"But you have failed to answer the questions: What are the properties of this "god" of which you speak? You've mentioned only what they are not. Furthermore, how can we tell the difference between true and false assertions about the property of the "something" we both agree just exists? At least scientific empiricism actually works, it allows us to compactly explain and predict the world of experience. Perhaps experience — and that which causes or otherwise underlies experience — isn't everything there is, but if something exists and/or has some properties that by definition have no experiential consequences whatsoever under any possible circumstances, then I need some reason to care about such a being or its properties.
"If you say that god exists and has some unspecified (or even specified) properties different but indistinguishable from a blind, uncaring, unknowing, mindless universe composed of simple physical entities and mechanical physical laws, you haven't said anything interesting. Indeed what's the difference between 'being' and perfect seeming? It's hard to see how you've really said anything other than that the universe actually is blind, uncaring, unknowing and mindless, composed of simple physical entities and mechanical physical laws.
"Atheists often define atheism as 'lack of belief in god' precisely to counter this sort of move. If I can't tell the difference between the truth or falsity of a statement, I can't have one belief or another: acceptance, rejection, and dismissal as meaningless are all equivalent. You can say a lot of things about "god" without fear of being rebutted only so long as you don't say anything meaningful; stray one inch out of your circle of perfect vacuity and science will push you right back in it."

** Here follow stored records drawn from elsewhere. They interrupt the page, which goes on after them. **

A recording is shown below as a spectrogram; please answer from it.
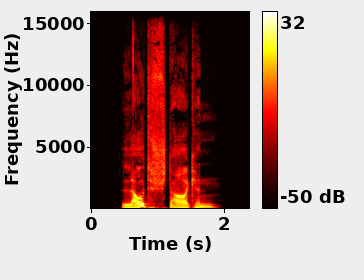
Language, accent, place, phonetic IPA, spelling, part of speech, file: German, Germany, Berlin, [ˈlaʊ̯tˌʃtaʁkn̩], lautstarken, adjective, De-lautstarken.ogg
- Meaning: inflection of lautstark: 1. strong genitive masculine/neuter singular 2. weak/mixed genitive/dative all-gender singular 3. strong/weak/mixed accusative masculine singular 4. strong dative plural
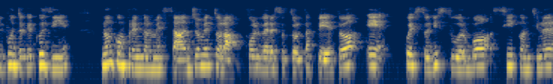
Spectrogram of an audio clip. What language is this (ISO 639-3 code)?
ita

This is not a complicated debate, and the best that theists (and bad philosophers like LeBlanc) can do is try to bury the obvious bullshit under an avalanche of technical-sounding philoso-babble.UTA: At "Wolfhart Pannenberg's" request, I have edited this post to use his pseudonym throughout.